We're investigating the role of the immune system in infectious diseases such as influenza, hepatitis B and parasitic infection to find new opportunities for treatments and cures.


Understanding how infectious agents, whether virus, bacteria or parasite, influence and modulate the human immune system to avoid detection and expulsion from the body is a key area of research at the Malaghan Institute. Not only is it helping shape new avenues for treating infectious diseases, but it is creating opportunities for targeting and treating overreactive immune conditions such as asthma and allergy, and has applications in cancer research.


Current research

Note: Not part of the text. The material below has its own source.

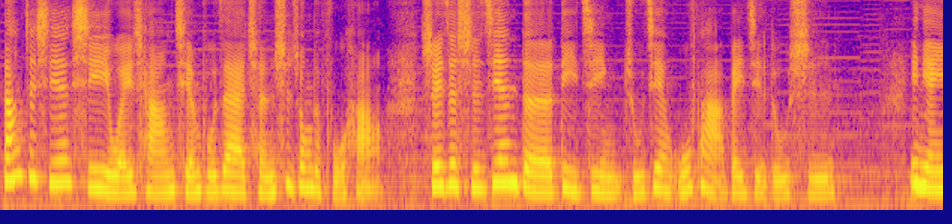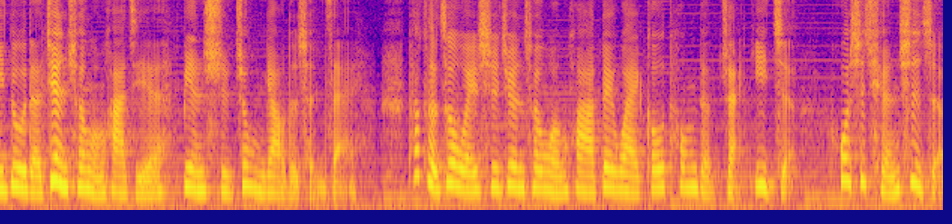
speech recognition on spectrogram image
当这些习以为常、潜伏在城市中的符号，随着时间的递进，逐渐无法被解读时，一年一度的眷村文化节便是重要的存在。它可作为是眷村文化对外沟通的转译者，或是诠释者。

The Malaghan Institute is progressing work on a number of second generation COVID-19 vaccines and undertaking post-roll out effectiveness studies on the Pfizer vaccine, with a particular focus on the New Zealand population.

Parasitic infection and disease

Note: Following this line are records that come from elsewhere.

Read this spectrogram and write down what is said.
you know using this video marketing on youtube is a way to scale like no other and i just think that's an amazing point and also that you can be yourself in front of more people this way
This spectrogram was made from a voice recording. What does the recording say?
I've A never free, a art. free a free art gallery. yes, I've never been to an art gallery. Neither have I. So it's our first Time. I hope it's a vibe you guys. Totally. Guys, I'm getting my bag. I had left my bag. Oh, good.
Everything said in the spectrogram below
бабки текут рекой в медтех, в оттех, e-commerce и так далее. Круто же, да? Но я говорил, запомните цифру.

Parasitic worms show a remarkable ability to selectively modulate the human immune system to avoid detection and expulsion without disrupting the rest of the immune system, offering a unique insight on how we might use them to improve human health. Additionally, by better understanding how these worms achieve this, we’re investigating ways to prevent chronic worm infections in humans in those situations where the level of parasite infection can be harmful.

Hepatitis B

The breakthrough application of novel natural killer T-cell activating agents to drive targeted vaccines by the Cancer Immunotherapy team has moved into the next phase of development through Avalia Immunotherapies, investigating when it might prove useful in preventing chronic hepatitis B in humans.


A trans-Tasman collaboration between the Ferrier Research Institute, the University of Melbourne, Avalia Immunotherapies and the Malaghan Institute have laid the groundwork for developing a novel malaria vaccine. Still in exploratory development, the project aims to utilise Avalia Immunotherapies unique vaccine technology to  stimulate T-cells in the liver against the malaria parasite, preventing a crucial stage of its development.